As a fan of Battlestar Galactica, I've watched every episode thus far. What didn't fully dawn on me until I pondered an Associated Press article this week, however, was that out of all the 60-plus episodes I've seen, I've probably watched less than five "live" on TV (I don't have a DVR yet).
I discovered the series on DVD and was able to catch up that way. After that, I began downloading it from iTunes when it was available. On those rare Friday nights that the planets aligned and I was at home, I'd watch it on TV--if I remembered to, that is. Accustomed to watching the show on DVD and on my PC, I sometimes just plain forgot that it came on Friday nights.

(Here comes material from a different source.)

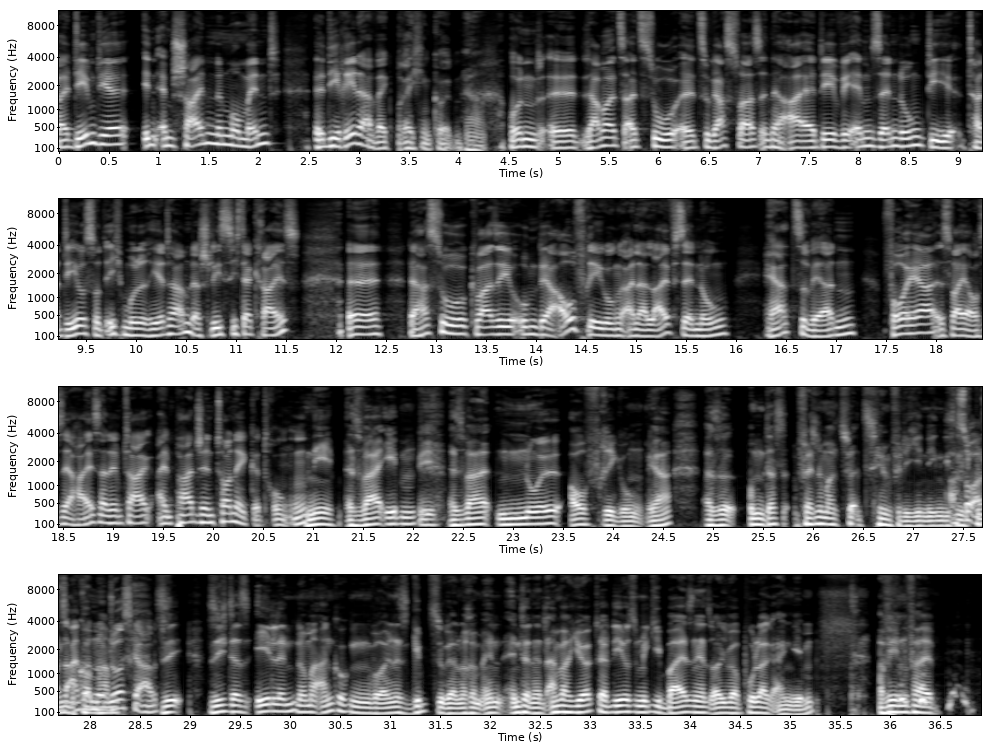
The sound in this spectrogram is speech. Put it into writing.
bei dem dir in entscheidenden Moment äh, die Räder wegbrechen können. Ja. Und äh, damals, als du äh, zu Gast warst in der ARD WM-Sendung, die Thaddeus und ich moderiert haben, da schließt sich der Kreis, äh, da hast du quasi um der Aufregung einer Live-Sendung Herr zu werden, vorher, es war ja auch sehr heiß an dem Tag, ein paar Gin Tonic getrunken. Nee, es war eben, Wie? es war null Aufregung, ja. Also, um das vielleicht nochmal zu erzählen für diejenigen, die es Ach so, nicht also einfach nur haben, Durst gehabt. Sie, sich das Elend nochmal angucken wollen, es gibt sogar noch im Internet. Einfach Jörg Tadeus, Mickey Beisen, jetzt Oliver Polak eingeben. Auf jeden Fall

According to the AP article, I'm not alone. BSG's Nielsen ratings have steadily dropped since the series debuted in 2004. "The series averaged 2.8 million viewers an episode during Season 1. During the most recent run of 10 episodes, the show averaged 2.2 million viewers, a slight dip overall but up from Seasons 2 and 3. The series lost some of that steam by the midseason finale, falling to just 1.8 million viewers," according to the article.
Despite this, the show's popularity has seemingly only increased. Jamie Bamber, who plays "Apollo" on BSG--and is the one actor whom virtually every woman I know has a crush on--said he gets hounded on the street much more frequently now that the ratings are lower than in 2004 when the ratings were at their peak.
Also, I know many people who only watch it on DVD, and most of these people aren't even the sci-fi-watching types. For many reasons I won't go into right now, this show transcends the Trekker/nerd stigma.
The producers of the show believe most people do watch the show during long DVD marathons or a few days after an episode has aired on their TiVo or DVR. This doesn't even mention sites like Hulu, where users are able to stream the episodes over the Web for free.
Even with its recent improvements, the Nielsen system is broken, as it still does not account for all the many ways that someone can watch a show. It's basically biased towards shows that are viewed in the more traditional manner. DVD, DVR, services like iTunes, and sites like Hulu are changing he way we watch TV. Here's hoping a much more accurate gauge of a show's popularity is on the horizon.